Tom Hanks is one of the rare actors who can do both comedy and drama at a level well above his peers. From films like THE BURBS and A LEAGUE OF THEIR OWN to THE DA VINCI CODE and BRIDGE OF SPIES, Hanks always delivers performances that rise above and can turn a mediocre film into a great film experience. With SULLY opening this weekend, we are privileged to see another stellar Tom Hanks performance which got us thinking about his best on screen roles. Here is our ranking of the ten best Tom Hanks performances of all time. See if you agree with our choices or let us know if we missed one in the talk backs below.
Amongst his best comedic work of the 1980s, Tom Hanks was always on the brink of some dramatic power. Writer/director John Patrick Shanley (MOONSTRUCK) was able to bridge the Hanks of THE MONEY PIT and THE BURBS with the Oscar winning performer we would meet in the 1990s in this fairy tale about a man who wants to die and volunteers to jump into a volcano. It would also serve as the first on-screen pairing of Hanks and Meg Ryan.
After years of humor, Hanks took a very timely story about AIDS and homophobia and turned it into his first Oscar. Andy Beckett was a subtly powerful turn from Hanks who never plays his character as a cliche or a stereotype and delivered one of his most indelible and unique performances. PHILADELPHIA has not aged well as a film but Hanks' acting still stands the test of time.
In recent years, a lot of Hanks' films have blended together in retrospect, but one stands out amongst them all. The Wachowskis' CLOUD ATLAS is a stunningly original film and magnificent in so many ways. The use of actors in multiple roles stands out most with Hanks who plays everything from a Cockney thug to a future hero, a mild-mannered scientist to a racist and murderous doctor, and even a duplicitous hotel manager. Big or small roles, Hanks inhabits them all with a gusto that shows his support and faith for this brilliant movie.

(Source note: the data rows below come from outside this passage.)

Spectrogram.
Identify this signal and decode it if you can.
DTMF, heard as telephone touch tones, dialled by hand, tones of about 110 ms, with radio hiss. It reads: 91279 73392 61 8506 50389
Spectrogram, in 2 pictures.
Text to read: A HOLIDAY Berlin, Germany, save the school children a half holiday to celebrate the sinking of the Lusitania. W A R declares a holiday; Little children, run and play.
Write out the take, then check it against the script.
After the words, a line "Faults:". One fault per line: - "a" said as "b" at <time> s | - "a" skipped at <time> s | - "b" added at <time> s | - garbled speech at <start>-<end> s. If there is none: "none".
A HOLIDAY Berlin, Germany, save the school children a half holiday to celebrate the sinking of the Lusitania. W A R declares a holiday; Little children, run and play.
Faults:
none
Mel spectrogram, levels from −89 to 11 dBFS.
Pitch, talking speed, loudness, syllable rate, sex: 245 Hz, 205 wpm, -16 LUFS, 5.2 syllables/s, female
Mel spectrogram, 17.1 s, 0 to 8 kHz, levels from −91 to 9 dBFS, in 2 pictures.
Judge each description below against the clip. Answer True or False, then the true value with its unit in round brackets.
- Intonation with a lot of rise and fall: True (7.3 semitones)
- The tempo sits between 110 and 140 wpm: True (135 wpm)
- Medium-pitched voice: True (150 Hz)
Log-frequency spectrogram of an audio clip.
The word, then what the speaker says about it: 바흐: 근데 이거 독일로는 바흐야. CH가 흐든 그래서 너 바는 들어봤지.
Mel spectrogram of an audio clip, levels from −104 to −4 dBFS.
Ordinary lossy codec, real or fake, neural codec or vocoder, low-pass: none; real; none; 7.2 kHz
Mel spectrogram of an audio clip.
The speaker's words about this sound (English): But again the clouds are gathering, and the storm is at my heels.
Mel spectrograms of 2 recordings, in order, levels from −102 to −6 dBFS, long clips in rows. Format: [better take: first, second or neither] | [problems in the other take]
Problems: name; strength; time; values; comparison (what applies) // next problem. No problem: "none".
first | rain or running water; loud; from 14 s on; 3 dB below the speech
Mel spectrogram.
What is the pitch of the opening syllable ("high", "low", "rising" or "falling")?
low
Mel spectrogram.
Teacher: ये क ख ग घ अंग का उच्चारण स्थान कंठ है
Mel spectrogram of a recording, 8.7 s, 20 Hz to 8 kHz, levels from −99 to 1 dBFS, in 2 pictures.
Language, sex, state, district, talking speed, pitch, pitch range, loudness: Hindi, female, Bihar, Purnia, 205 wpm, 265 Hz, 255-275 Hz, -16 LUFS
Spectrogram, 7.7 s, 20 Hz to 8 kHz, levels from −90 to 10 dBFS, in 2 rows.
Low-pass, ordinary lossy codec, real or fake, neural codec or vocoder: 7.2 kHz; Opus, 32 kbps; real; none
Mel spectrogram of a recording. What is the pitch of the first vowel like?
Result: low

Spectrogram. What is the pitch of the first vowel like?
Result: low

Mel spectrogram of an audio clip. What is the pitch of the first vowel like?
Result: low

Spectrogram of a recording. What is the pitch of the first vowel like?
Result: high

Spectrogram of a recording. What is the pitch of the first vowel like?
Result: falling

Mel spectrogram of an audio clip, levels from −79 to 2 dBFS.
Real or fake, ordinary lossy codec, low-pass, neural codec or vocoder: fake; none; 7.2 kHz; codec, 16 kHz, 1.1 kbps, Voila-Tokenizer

While many mistakenly thought Buzz Lightyear was the main character of TOY STORY, the trilogy is truly the tale of Woody. Tom Hanks and Tim Allen have awesome chemistry as the enemies turned best friends, but it is Hanks loving and eternal performance as the optimistic cowboy doll that truly is the soul of the franchise. Hanks has not done voice work outside of this Pixar series and for good reason: there is no way he could ever come close to how great he is as Woody.
The Coen Brothers teaming with Hanks delivered one of the actor's best comedic performances over the last twenty years. THE LADYKILLERS, a remake, put Hanks in the shoes of the great Alec Guinness. Daunting for any performer, Hanks embraced the crazy and plays Professor G.H. Dorr as a suave Southern cad. It is funny and sincere and one of Hanks best roles in one of his least successful movies.

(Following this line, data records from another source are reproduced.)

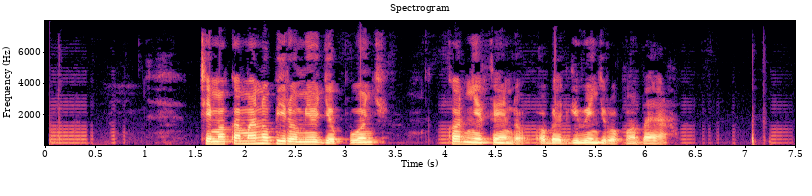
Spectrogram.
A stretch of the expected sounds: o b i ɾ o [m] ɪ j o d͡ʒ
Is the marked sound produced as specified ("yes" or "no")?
yes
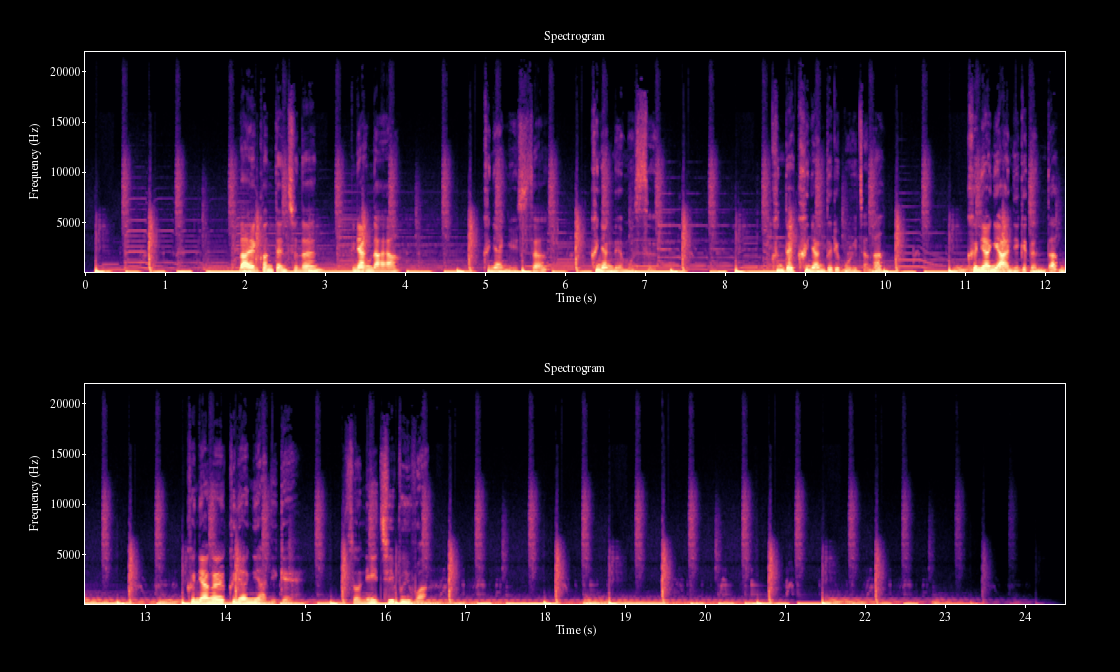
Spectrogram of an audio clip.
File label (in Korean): 광고 시크한 여유로운 자연스러운 샘플; 소니GV1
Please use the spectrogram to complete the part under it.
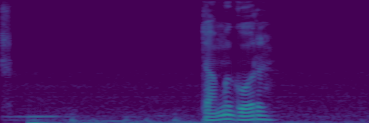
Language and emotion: Russian, neutral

In 1998, SAVING PRIVATE RYAN was the film that everyone was talking about. Powerful, stunning, and brutal, it embodied everything about World War II and did so with Steven Spielberg's trademark prowess. Hanks would not win an Oscar for his performance in this film but it was absolutely one of his best. This marked the first of four films with Spielberg but this will remain the best collaboration between the two.
I may be one of the few people who finds this Robert Zemeckis film to be very overrated, but I cannot deny how good Hanks is in the title role. While this performance would be mocked as going "full retard" in TROPIC THUNDER, it surprisingly showed a great deal of range and restraint from Hanks who played Forrest as a naive character but an incredibly relatable one.
How many actors could convincingly play a twelve-year-old trapped in the body of an adult? The concept sounds creepy and weird now, but in 1988, it was the massive hit BIG. Penny Marshall's film works wonderfully well almost thirty years later and represents the first hints of Tom Hanks' true dramatic potential. While still a comedy, it has glimpses of what would be on screens for years to come.
The career of Tom Hanks has been surprisingly light on the violence and darkness. Sure, he was in war movies and thrillers like THE DA VINCI CODE, but nothing comes close to this crime epic from Sam Mendes. Seeing Tom Hanks wielding guns and taking out rival gangsters was very out of character for the actor, but still a brilliant decision as it remains unlike almost anything else on his resume. Hanks is haunting as the father teaching his son about the true nature of his job and the long reach of death.
There are so many reasons why this film deserves the top spot: Hanks' weight loss to evoke his character's time on the island, playing against a volleyball and no other humans for almost an entire film, that heartbreaking ending, and the sheer magnitude of conveying a narrative with almost no dialogue. Few actors could have pulled off what Robert Zemeckis and Tom Hanks did with CAST AWAY and we are better off as a world for having it.